We talk a lot here about the need for “smart cities” – sustainable cities that achieve their sustainability through the use of high technology. We highlighted one example, PlanIT Valley, in Portugal, that is master planned and set to be built as Greenfield development.
A great article on Grist by Sarah Goodyear makes a very valid point – can these cities be “smart” or even “sustainable” as Greenfield sites? The article is worth a read even if you’re not particularly interested in PlanIT Valley or similar places; it provides a nice compilation of ideas we’ve presented here on the Living Labs blog over time. My reason for sharing the article is twofold: first, I think it’s a nice read and I agree with her critique of new-cities-as-smart-cities; second, I have a counterpoint. Goodyear posits it would be “truly smart” to channel all the resources going into PlanIT Valley or Masdar City instead into retrofitting our existing cities, saving environmentally valuable land and construction materials. She argues that this is more sustainable. And, by definition, it would be. But, is sustainability the ultimate goal?
In some cases, retrofitting an existing city would not be sustainable because of the idea of resilience. If we rebuild New Orleans as a smart city, its lack of resilience makes it unsustainable, and we would have wasted even more resources by trying to make it so. In fact, with global warming as a very real factor in near-future planning, many of the world’s cities, being coastal cities, are subject to the same constraint.
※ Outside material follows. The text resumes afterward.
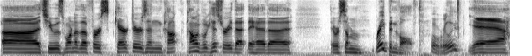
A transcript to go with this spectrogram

Perhaps Goodyear’s critique could be strengthened by integrating this idea. Perhaps Omaha, Nebraska, Moscow, Madrid, or other inland cities will be the best smart city canvas.